Why muni issuers are eschewing bank loans
WASHINGTON — Municipal issuers are already removing direct bank loans from their portfolios in favor of other types of more traditional debt thanks to the new tax law as well as rising interest rates, analysts said.
The passage late last year of a new federal tax law that slashed the corporate income tax rate to 21% from 35%, as well as rising short-term interest rates have and may continue to cause issuers to eschew the bank loan market in favor of more traditional borrowing options, Moody’s Investors Service said in a new report. The lead analyst on the report was Jacek Stolarz.
The migration away from bank loans represents a near-complete reversal from the trend over the past several years, when the variable-rate securities market dropped sharply and issuers increasingly began to favor bank loans and private placements.
From the beginning of 2010 to the end of 2017, bank holdings of municipal loans and bonds more than doubled to $560 billion from $225 billion, Moody’s pointed out. Over the same period, the amount of municipal variable-rate demand bonds supported by bank credit or liquidity facilities declined to $147 billion from $400 billion, driven in part by the conversion of bank-supported VRDBs to direct bank loans.
“Rising short-term rates and widening spreads may push municipal issuers to consider alternatives to bank loans for cost-effective financing,” Moody’s analysts wrote in the report. “Right now, with long-term rates rising more slowly than short-term rates, issuers may convert some of their floating rate bank notes to long-term fixed rate bonds to lock in relatively attractive rates.
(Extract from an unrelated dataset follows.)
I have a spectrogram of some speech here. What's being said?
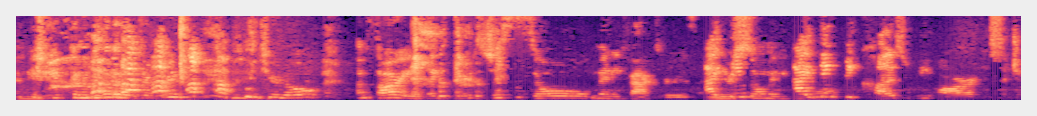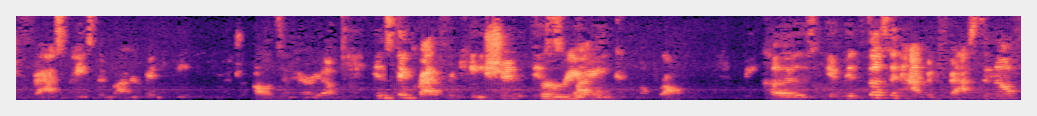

Another alternative for those issuers looking to maintain flexibility with short-term debt may be variable rate demand bonds.”
The passage of the new tax law is another factor, the rating agency explained.
“Banks are attracted to municipal issuers' low default rates and tax-free interest income,” said Moody’s. “The new federal tax law's reduction in the corporate income tax rate to 21% from 35%, however, has eroded some of the attractiveness of municipal loans and bonds to bank lenders. Municipal issuers typically paid lower interest rates than their corporate counterparts, in part because the tax-free interest earnings on municipal bonds were on par with the after-tax yield on corporate loans. With a lower tax rate payable by banks, the relative benefit for the municipal tax exemption has diminished.” As a result, bank loans will be more costly for issuers.
In addition, many bank loans contain so called gross-up provisions that either automatically, or at the bank's discretion, allow banks to increase interest rates on existing loans to reset yields at rates in line with what they could receive in the taxable market.
Matt Fabian, a partner at Municipal Market Analytics, said the swing of the pendulum makes sense. The “universe” of outstanding bank loans was unchanged in the first quarter of 2018 versus the final quarter of 2017 according to the Federal Deposit Insurance Corp., Fabian said, which is an indication that the trend back toward traditional borrowing is already underway.
“While some bank lenders are still growing their programs, that flat number means other banks are letting direct loans roll back into the traditional market,” Fabian said. “Also, year-to-date issuance of muni floating-rate products is up by $6 billion or nearly 50% versus last year and the year before. Most of that is likely an adjustment to life without advance refundings, but at least part is also a return of former privately placed paper.”